If you agree with the paragraph just above then you might once again just like I, look forward to 2 integral times of the day. Of course the long-awaited home time and ever the important midpoint of the day, your lunch break.
My lunch break is extremely sacred to me, I use those very brief 30 minutes to stuff my face, unwind, make social calls, even just aimlessly scroll through Instagram. Basically, it is my personal time to do whatever it is I want to do and to escape the weight of concrete jungle. When building a career us twenty-somethings are given the impression that in order to succeed we must mercilessly grind, give up whatever we deem precious in order to climb the ladder and fight for our dreams. So working lunches are often posed to us as a great idea to kill two birds with one stone, to the detriment of having a little pocket of time to regroup and resume the rest of your day with your sanity intact.
When I started my first real job I was that ever keen nodding employee that wouldn’t flinch at the sound of a 12pm-1pm meeting. I wanted to appear flexible, hardworking (well I put it on my CV so I had to prove it). But I was determined to show all the big wigs that I was the employee to remember. 5 years in the game and a couple of positions later, that was probably the biggest of all the mistakes I have made. Okay I am a drama queen but that is my free time and I realised that it started to become expected of me to surrender it whenever unforeseen affairs would arise. I don’t know about anyone else but I for sure did not sign up to work for Oxfam so charity work was definitely not in my contract, or in my sights. But aside from that if you give up your spare time, when do you get a chance to recharge?
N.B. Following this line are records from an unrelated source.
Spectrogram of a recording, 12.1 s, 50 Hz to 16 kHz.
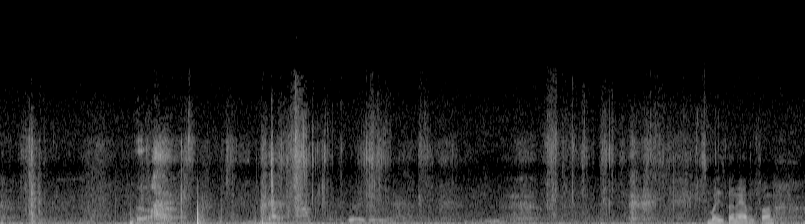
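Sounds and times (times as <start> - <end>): footsteps through dry grass: 3.2 - 7.0, 8.1 - 10.8
faint humming voice: 3.9 - 8.4.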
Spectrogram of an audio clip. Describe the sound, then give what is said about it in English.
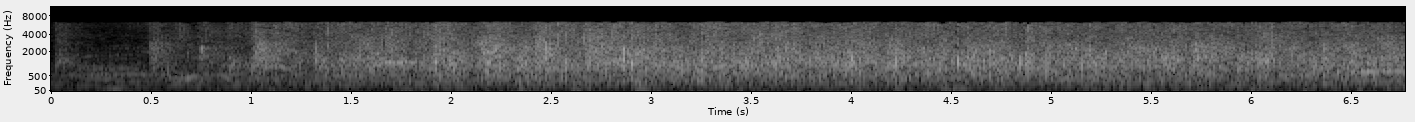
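Sustained audience applause after the announcement of a vote result, 93% no, on keeping the first-past-the-post electoral system: a dense wash of many hands clapping that swells in the first second and then holds steady and loud, with faint voices mixed into the crowd noise. “Now that applause, of course, is the applause for the process.”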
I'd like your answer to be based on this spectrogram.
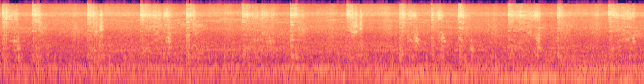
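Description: Ginger and spices frying in a pan, a steady sizzle broken by repeated scraping and clinking strokes of a spatula against the pan at an irregular rhythm, close up with no talking.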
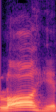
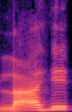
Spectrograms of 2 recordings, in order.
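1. l ধ্বনিটি মোটা ও ভারী। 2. l ধ্বনিটি হালকা ও পাতলা। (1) "এই লামটাকে মোটা করে পড়বো" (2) "লাহি কখনো পড়া যাবে না"

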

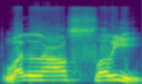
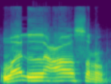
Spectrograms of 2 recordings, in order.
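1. শেষ শব্দটি একটি ছোট স্বরে শেষ হয়। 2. শেষ শব্দটি একটি খালি ব্যঞ্জনে শেষ হয়। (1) "মিলিয়ে যদি যান তাহলে কি পড়বেন?" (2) "এখানে যদি ওয়াকফ করি আমরা, তাহলে এই যে রজের রি রি পড়তে হবে না"

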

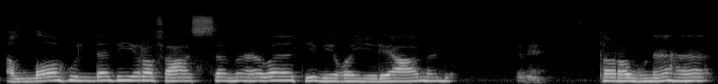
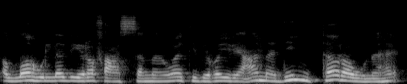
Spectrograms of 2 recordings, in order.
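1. يوجد وقف بعد 'bi-ghayri amad'. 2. لا يوجد وقف بعد 'bi-ghayri amad'. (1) "يبقى لابد أن تقف تقول" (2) "لكن لو قلت"

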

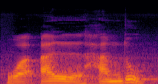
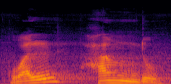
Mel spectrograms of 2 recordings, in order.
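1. Vokal 'a' yang terpisah dibunyikan setelah 'wa'. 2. 'wa' langsung menyambung ke 'lhamdu'. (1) "Kita tidak boleh membaca wa'alhamdu" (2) "huruf alif ini dianggap tiada"

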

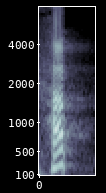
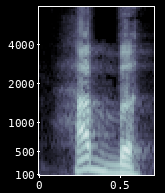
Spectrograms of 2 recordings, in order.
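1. Конечный согласный глухой. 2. Конечный согласный звонкий. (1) "не хаб" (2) "букву ба не оглушаем"

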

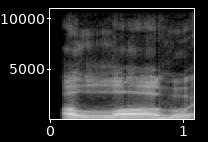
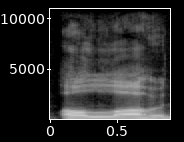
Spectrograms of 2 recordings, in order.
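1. İlk ünlü A ile E arasında orta bir sestir. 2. İlk ünlü geniş, kalın bir A'dır. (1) "Onun orta lafzıyla efendim okunması yerinde olacaktır" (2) "Yani bir A veya biraz daha kaba şeklinde o da doğru değil"

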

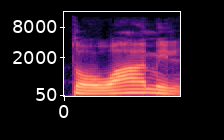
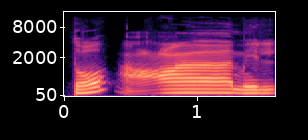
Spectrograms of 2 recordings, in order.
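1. একটি 'w' ধ্বনি দুটি স্বরধ্বনিকে যুক্ত করে। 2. দুটি স্বরধ্বনি 'w' ধ্বনি ছাড়াই মিলিত হয়। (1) "আমরা অনেকে বলি আলা তোয়ামিল মিসকিন, তোয়ামিল বললে এখানে ওয়াও জবর ওয়া আসতেছে" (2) "তাহলে এখানে সহি উচ্চারণ তো আমিল"

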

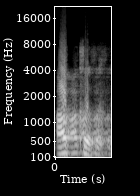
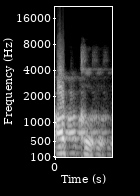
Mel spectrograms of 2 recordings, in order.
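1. അവസാന വ്യഞ്ജനം കേൾക്കാവുന്ന ഒരു കുതിപ്പോടെ വിടുന്നു. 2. അവസാന വ്യഞ്ജനം കേൾക്കാവുന്ന ഒരു കുതിപ്പോടെ വിടുന്നു.

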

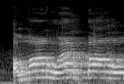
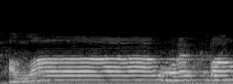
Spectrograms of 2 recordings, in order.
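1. Frasa itu diucapkan dengan keras dan tegas. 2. Frasa itu diucapkan dengan pelan dan lembut. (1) "Tapi tidak kuat macam itu"

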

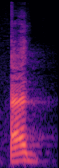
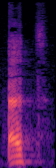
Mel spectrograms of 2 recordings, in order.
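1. الحرف الأخير مقطوع من غير نفس. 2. الحرف الأخير بيتنطق مع نفس مسموع. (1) "بقطع النفس، فبيتحول لسان مخرج الدال" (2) "لو انا مشيت النفس"

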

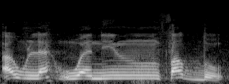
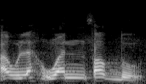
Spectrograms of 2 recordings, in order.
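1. Kedua kata tersambung dengan suku kata ni tambahan. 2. Kedua kata tersambung tanpa suku kata ni tambahan. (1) "tapi aulahwanin faddu" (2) "Tidak benar jika dibaca aulahwan faddu"

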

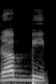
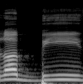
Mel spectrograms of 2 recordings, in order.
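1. স্বরধ্বনিটি ছোট এবং দ্রুত। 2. স্বরধ্বনিটি টানা এবং ধীর। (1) "তাড়াতাড়ি করে পড়তে হবে" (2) "অনেকে পড়েন যে রব্বি জিদ নি"

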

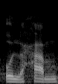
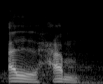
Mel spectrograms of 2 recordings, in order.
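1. Kata ini diawali dengan vokal u. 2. Kata ini diawali dengan vokal a. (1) "ulham ke" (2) "Mesti dibaca alham"

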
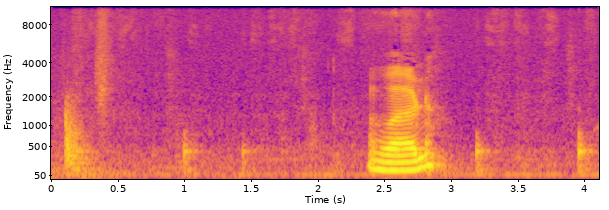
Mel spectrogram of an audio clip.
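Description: Pen or marker strokes during a computer class on MS Office Word, with faint scratchy taps under a man's speech and a brief loud tonal sound in the middle.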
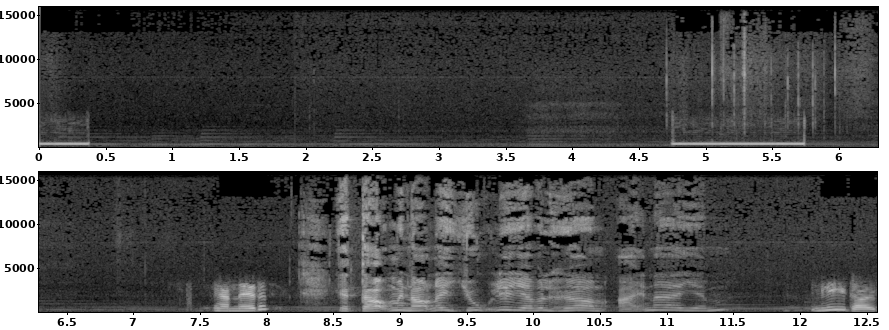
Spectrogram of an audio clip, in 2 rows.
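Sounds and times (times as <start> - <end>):
telephone tone during a phone call being placed: 0.0 - 0.4, 4.7 - 5.8
speech: 7.6 - 12.5.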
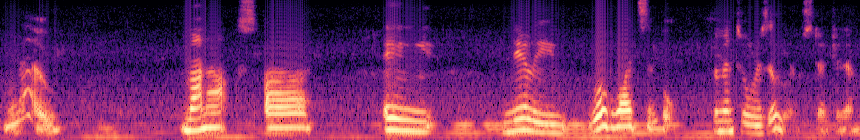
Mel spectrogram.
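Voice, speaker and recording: A woman voicing a kindly, chatty old grandma who rambles gently in a folksy, soothing way for an ASMR comfort roleplay. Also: a little high, expressive, takes it slowly, pauses often, lo-fi sound, a little hiss or hum, full character voice. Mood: chatty, fond. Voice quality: creaky, breathy.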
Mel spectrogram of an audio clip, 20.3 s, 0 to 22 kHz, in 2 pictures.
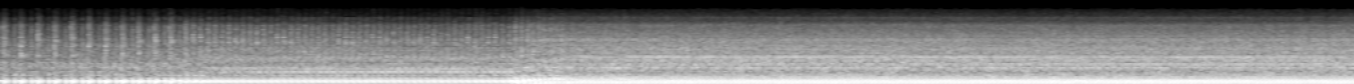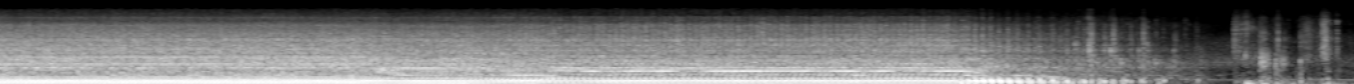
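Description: Honda GX390 single-cylinder engine running just after starting on the first pull, with the choke set. It speeds up about four seconds in and settles lower again later on. Near the end it is shut off and runs down to a stop.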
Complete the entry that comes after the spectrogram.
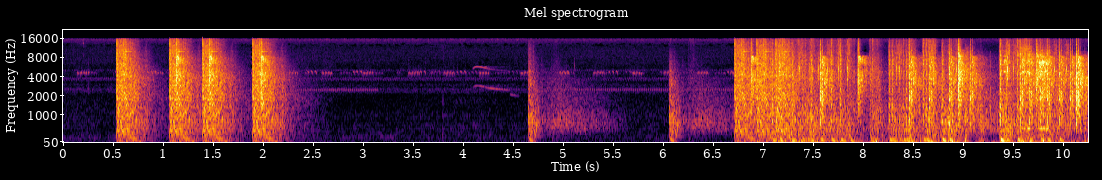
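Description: A support gunner fires in Arma 3: three loud bursts, a pause, two more shots, then a long sustained stretch of rapid automatic fire, with insects chirping faintly between shots.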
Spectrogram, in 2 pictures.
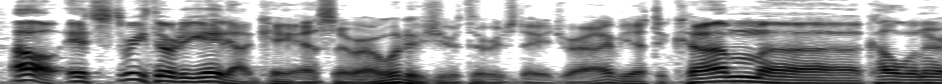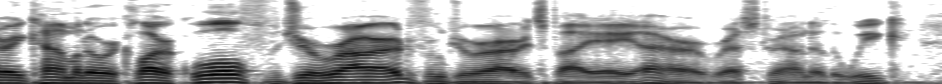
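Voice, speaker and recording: A man hosting a live local radio show in a smooth radio host delivery, reading what is coming up. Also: sits low, sing-song, moderate pace, few pauses, fairly bright tone. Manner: jokey, laughs easily between plugs. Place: radio studio. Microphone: studio microphone.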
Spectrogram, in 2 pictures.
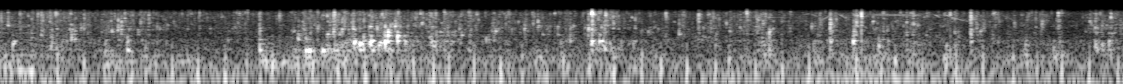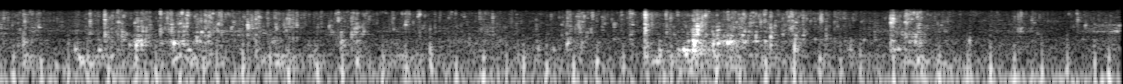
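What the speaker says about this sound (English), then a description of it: "We're going to stir all this up." Chicken stew ingredients stirred in a pot make a continuous wet, sloshing churn with liquid gurgles and soft scrapes, close and steady at moderate volume with no talking.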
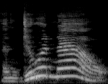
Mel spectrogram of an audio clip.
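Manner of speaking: high, loud scolding; ordering mother. A narrator's reading. Mama orders her kitty boy to return bones, firmly. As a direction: lay down the law as Mama. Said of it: "ordered Mama".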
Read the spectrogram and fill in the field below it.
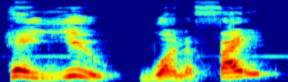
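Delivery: high, loud cocky taunt; grouchy ladybug challenge. Acted. Grouchy ladybug challenging a yellow jacket, high and loud. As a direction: call out a fight, brash.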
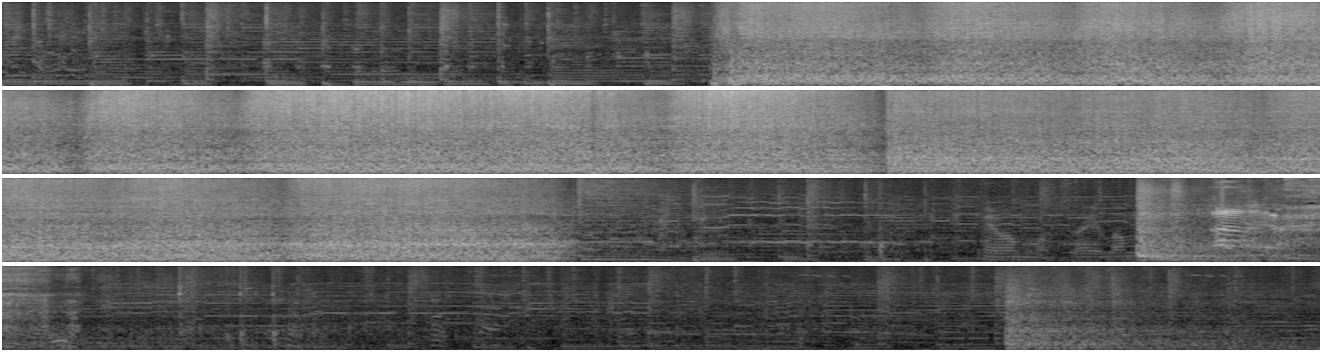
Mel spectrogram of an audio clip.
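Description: Hot-air balloon propane burner firing in one long blast of about twelve seconds: a loud roar that starts abruptly a few seconds in and cuts off sharply, with background music underneath.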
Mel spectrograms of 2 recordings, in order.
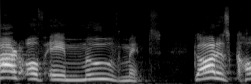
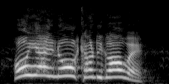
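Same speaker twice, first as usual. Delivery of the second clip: high, loud, smug know-it-all mock Irish voice. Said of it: "all the smug Irish people".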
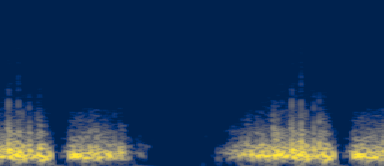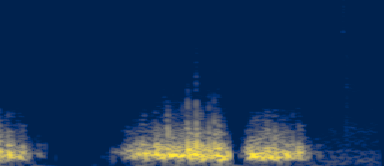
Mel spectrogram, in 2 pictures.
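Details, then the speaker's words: Pleural friction rub used as a teaching example: coarse, creaking grating sounds in pairs during both inspiration and expiration, from pleural surfaces rubbing against each other; the rub disappears on breath holding. "अभी आपने जो sound Sunny है plural यह एक greeting sound होता है जिसने जैसी आवाज होती है plural surface against H author face of respiration में सुने देती है"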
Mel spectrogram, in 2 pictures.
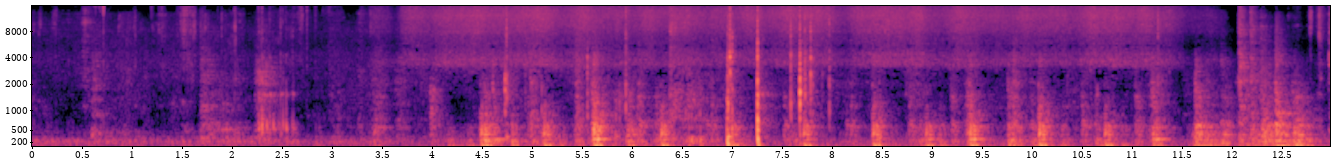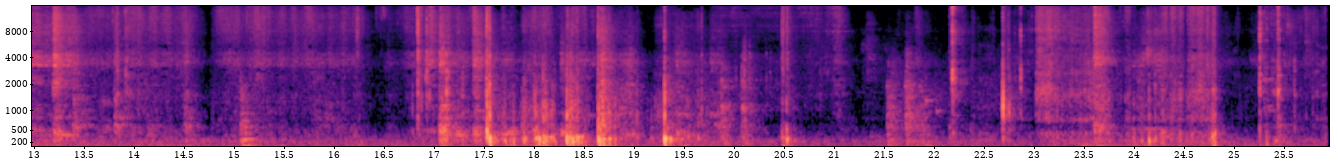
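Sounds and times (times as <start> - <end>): salt spooned into mortar: 1.2 - 11.4.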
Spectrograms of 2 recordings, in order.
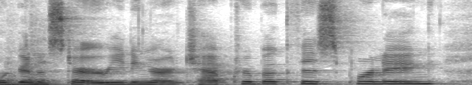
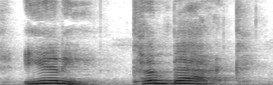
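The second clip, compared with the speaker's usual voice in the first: higher, louder plea; calling back; 7 semitones higher, 8 dB louder than usual. Acted. Jack calling his sister off the ladder, worried call.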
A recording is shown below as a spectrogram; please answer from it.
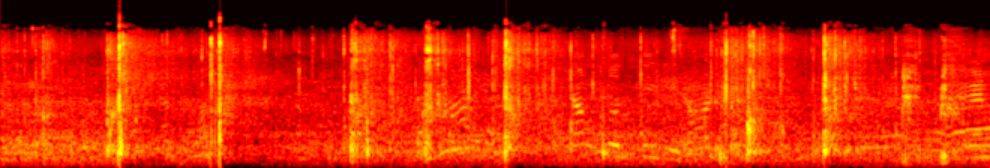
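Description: Shorinji Kempo sparring: a run of sharp slaps and thuds as punches and kicks land on padded chest protectors, about nine hits in quick, irregular succession, some in close pairs.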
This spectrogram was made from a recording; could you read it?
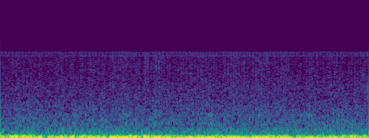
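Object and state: Nothing is struck.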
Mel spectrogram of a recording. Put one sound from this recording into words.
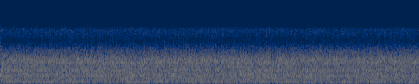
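Tyres roar steadily on a highway inside a moving car.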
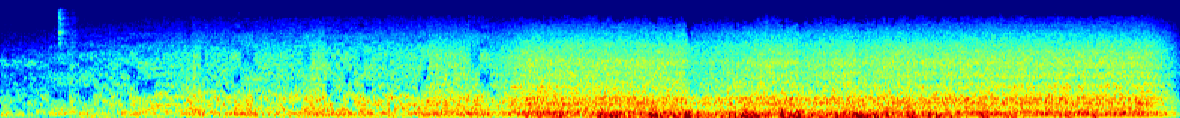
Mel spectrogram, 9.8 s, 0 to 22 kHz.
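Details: Window AC unit on a regular 120V outlet, just installed in a garage window (garage at 81°F): quiet, then a steady airy whoosh with an even low hum comes up and holds smoothly; running normally.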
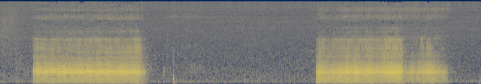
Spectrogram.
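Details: Long, loud buzzing snores with quiet gaps between breaths from a King Charles spaniel; marked snoring.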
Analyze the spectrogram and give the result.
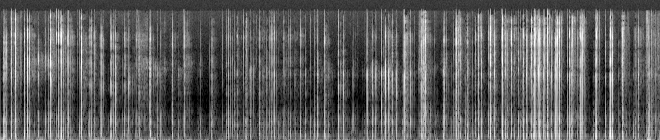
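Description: A textured cosmetic bag is tapped with many quick, dry taps that come in dense bursts with brief gaps. The taps sound crinkly and papery with a low-mid body, and the pace slows and quiets around the middle before picking back up.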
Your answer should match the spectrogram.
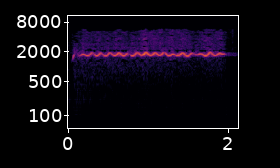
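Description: A person whistles one sustained, high note for nearly two seconds, with a quick wavering vibrato and nothing else around it.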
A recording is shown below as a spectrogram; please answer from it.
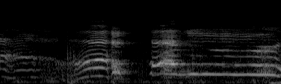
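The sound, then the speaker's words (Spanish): A baby cries in a film scene, with wavering, high-pitched wails in two bursts split by a short pause. The first burst rises and falls, and the second holds a strained, sustained cry. The crying is fairly soft throughout. “Escucha el llanto.”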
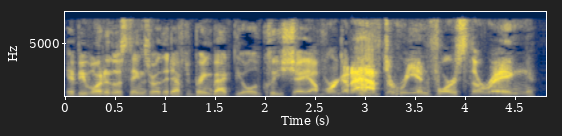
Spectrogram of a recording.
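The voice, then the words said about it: Strained, failing voice. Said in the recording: “I'm losing my voice. It's already gone.”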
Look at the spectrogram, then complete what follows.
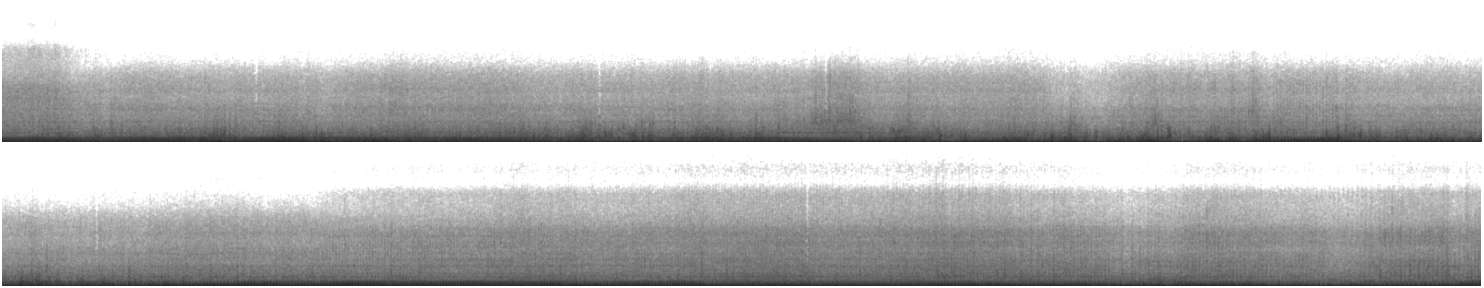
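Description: Dirt bike engine running steadily under way on a rough trail, heard from the bike, with wind buffeting the microphone.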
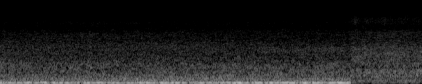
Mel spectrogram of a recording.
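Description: Honda Prelude's engine idling, heard at the exhaust: a steady, deep running sound that cuts off suddenly about three and a half seconds in.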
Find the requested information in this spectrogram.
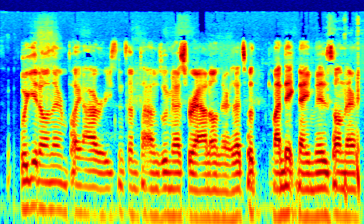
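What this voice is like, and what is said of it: Country accent, slow speech. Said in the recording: “It's just my accent. They say I talk slow.”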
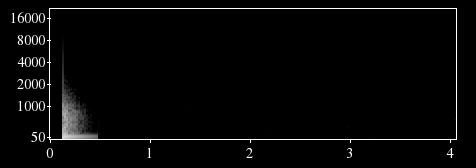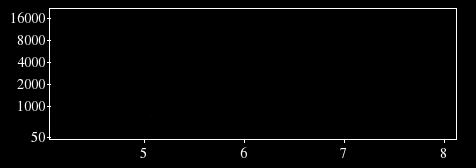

I now vehemently refuse to be a martyr and renounce my only time of solace to give the impression that I am a worthy employee. Most of the time this self-less act is overlooked by managers and later on can be assumed as routine breaking down all of your personal boundaries and taking along with it the last portion you have left of your mental health. If a survey was done in any working environment the number one preceding factor would likely be that workers feel stressed and overworked, some of it is due to our environment but I believe that the majority of it is due to the unwritten rules to succeed.
Work can be a very exasperating environment. You can be stuck indoors for hours on end only leaving your desk to use the toilet, be inundated with emails overloaded with tasks that seem never-ending, or forced to laugh at humdrum jokes told by that co-worker you have always disliked but must keep up appearances. So forfeiting your lunch break when constantly having to fight those battles should be illegal, there is no contract written for any organisation that deems it crucial for any employee to utilise their unpaid lunchtime to continue working. There is no trophy awarded for the worker who sacrifices the most amount of hours of their personal time and dedicates it to their company. And there are definitely various different ways to demonstrate your commitment to a role, such as completing your duties, showing the array of skills and attributes you have and not to forget your professionalism.
Bottom line is don’t feel the need to give away what you need to sort a temporary issue, tomorrow take a walk or actually sit in the staff room to eat your lunch for once instead of using your desk. Just have some YOU time I am pretty sure if you’re reading this and wildly nodding at the points made in this post you deserve it.